Based on world ending stock estimates, cotton prices should be lower than they are.
John Robinson, TExas AgriLife Extension cotton marketing specialsit, expects no cotton rallies.
Robinson said he could envision a conspiracy theory in which a Chinese bureaucrat starts thinking about all that cotton and decides to sell two to four million bales. “That would be a surprise. The world price would come down and the futures market would come down.”
He said the downside risk would be “at least 10 cents a pound.”
He doesn’t anticipate that happening. “Inertia rules the day. Doing nothing is the easiest thing to do.” China may be hoping that a short crop somewhere will open up a market and they can replace the entire shortage with their stockpile. A drought in India could be such a catalyst.
Even with a catastrophic crop year somewhere, China’s stockpile filling the gap would put a cap on upside price movement.
All those factors together support Robinson’s contention that cotton prices will continue to move in a sideways pattern—70 cents to 80 cents—with downside risk. “The futures market has been signaling that. That downside risk is at least 10 cents.”
Even with little hope for a rally, he expects U.S. acreage to increase in 2014, especially in Texas. Weakening grain prices will be a significant factor, and Texas could plant from 500,000 to 750,000 more acres, which could push U.S. acreage to 11 million, “even though it’s still dry in the Southwest. But prospects look better.”
He said with a normal abandonment, harvested would come in at about 9 million acres and production would run about 16 million bales. Export would take about 9 million bales, 1 million less than usual as China uses more of its own production. That leaves 6.4 million bales of ending stock, “double the preceding year. With a stocks-to-use ratio of 50 percent, price weakness could follow. So, I am not bullish. Expect no rally.”
He said farmrs could consider forward pricing, hedging, and options to protect some price. He also urged farmers to consider all the tools available to them—insurance, futures, options, and pools—in various combinations to find a strategy to protect against downside risk. He said options have been relatively cheap and provide price protection.

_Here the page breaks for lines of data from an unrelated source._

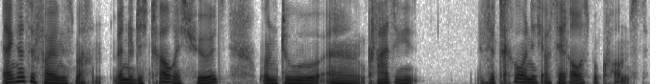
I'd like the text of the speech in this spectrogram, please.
Dann kannst du folgendes machen. Wenn du dich traurig fühlst und du äh, quasi diese Trauer nicht aus dir rausbekommst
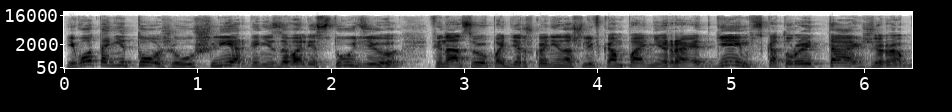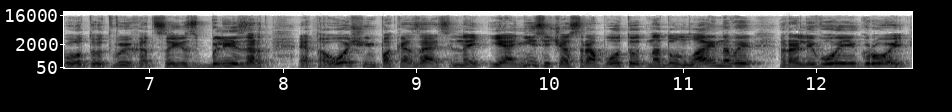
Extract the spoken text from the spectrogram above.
И вот они тоже ушли, организовали студию. Финансовую поддержку они нашли в компании Riot Games, в которой также работают выходцы из Blizzard. Это очень показательно. И они сейчас работают над онлайновой ролевой игрой.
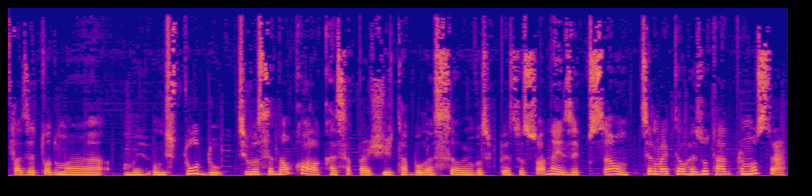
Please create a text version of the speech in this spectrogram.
fazer todo uma, um estudo, se você não coloca essa parte de tabulação e você pensa só na execução, você não vai ter o resultado para mostrar.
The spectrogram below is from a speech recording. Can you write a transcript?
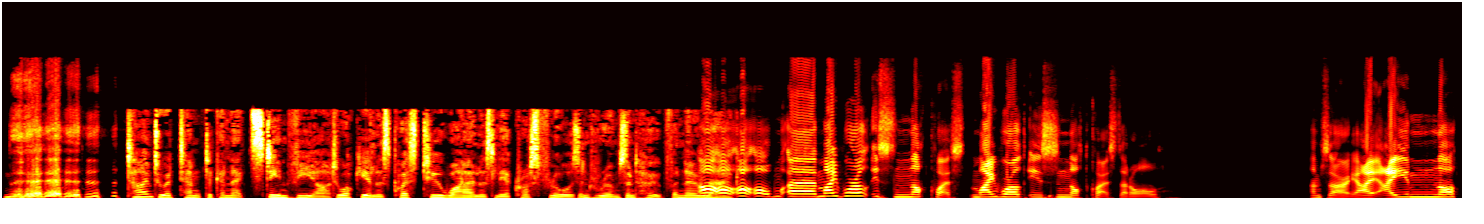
Time to attempt to connect Steam VR to Oculus Quest 2 wirelessly across floors and rooms and hope for no Oh, lag. oh, oh, oh, uh, my world is not Quest. My world is not Quest at all. I'm sorry. I, I am not.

He also noted that the new programs available in the farm bill may move coverage up. “This is a new world with insurance and risk management,” he said.
He also recommended farmers look at their production costs and if they can forward price part of their crop to protect price early, they should consider it. “Don’t hedge the entire crop, just some of it,” he said.